Woman Under Influence Hits School Bus

According to Police, on Thursday morning at approximately 6:30 a.m., forty-year-old Shiree Kalectaca hit the back of a Florence Unified School District bus with her SUV. Pinal County Sherriff’s Office Spokeswoman Tamra Ingersoll said Ms. Kalectaca was driving “at a high rate of speed” and is believed to have been driving while impaired by morphine at the time of the accident.

Ms. Ingersoll said the Sheriff’s Office received several calls reporting a reckless driver prior to the accident. Police responding to the accident found that Ms. Kalectaca’s vehicle matched the caller’s description of the reckless driver.

According to Police, Ms. Kalectaca appeared impaired and informed Police that she had taken morphine earlier that day.

Ms. Kalectaca suffered non life threatening injures and was transported to Banner Ironwood Hospital. The bus was carrying eight students at the time of the accident, but none of them were injured.

Ms. Ingersoll said a blood sample was taken from Ms. Kalectaca at the hospital, and she could face driving under the influence charges if the results show she was driving impaired.

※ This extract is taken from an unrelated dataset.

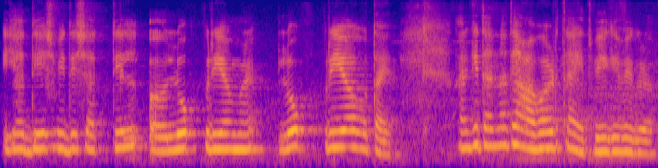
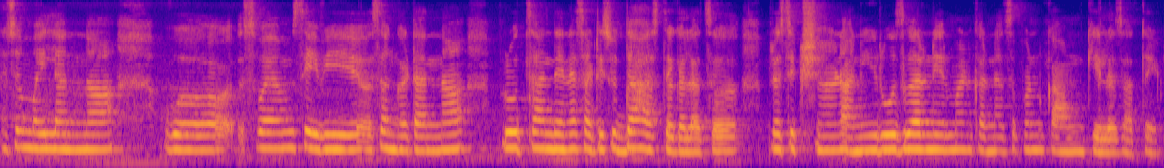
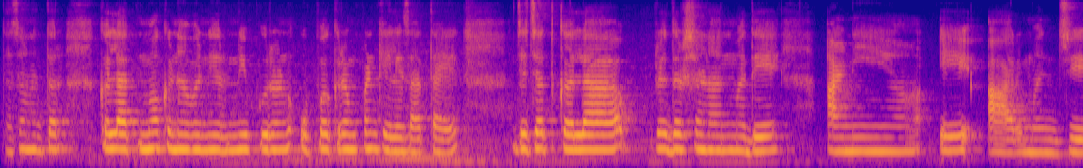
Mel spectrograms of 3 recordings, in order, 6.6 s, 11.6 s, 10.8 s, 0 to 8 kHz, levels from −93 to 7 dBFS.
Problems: constant background noise, background conversations at intervals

According to Arizona Revised Statute 28-1381, it is unlawful for a person to drive or be in actual physical control of a vehicle while he is impaired to the slightest degree. This law applies not only to driving while under the influence of alcohol or illegal drugs, but also applies to driving under the influence of prescription drugs, over-the-counter medication, narcotics, and medical marijuana.

If an Officer suspects a person is operating his vehicle while impaired, he may pull the person over and proceed with a DUI investigation. During the investigation, the Officer may question the person about whether he has consumed any alcohol or drugs, may request that the person participate in several field sobriety tests, or may require that he take a Breathalyzer test or even submit to a blood test.

If, during a traffic stop, an Officer asks you whether you have consumed alcohol or drugs, under Arizona law, you do not have to answer this question because the answer may lead to self-incrimination. If an Officer asks you to participate in a field sobriety test such as walking in a straight line, or reciting your ABC’s, again, you may refuse to participate. In fact, many attorneys will recommend that you decline to participate because these tests are often invalid and are frequently failed by even sober drivers.

If you are asked to take a Breathalyzer, you may refuse this as well. But, if you refuse the Breathalyzer, an Officer who feels he has probable cause to obtain a warrant for a blood test will request a warrant from a Judge. In the event he obtains a warrant, you must submit to a blood test. Failure to submit to a blood test will result in an automatic suspension of your driver’s license.

If you are found guilty of driving while impaired by a prescription drug, you may be charged with a Class 1 misdemeanor for a first offense and will likely receive penalties such as up to ten days in jail, fines, driver’s license suspension and probation.

A person found guilty of a second offense prescription drug DUI, within seven years of the first conviction, will receive penalties such as 90 days in jail, probation, fines, driver’s license revocation for one year, counseling and treatment.

A third prescription drug DUI within seven years will result in felony charges and penalties such as a minimum of four months in prison, fines, driver’s license revocation, probation, and community service.

If you have been arrested for DUI, contact the drunk driving attorneys at the law firm Oracle Law Group Office P.C. today.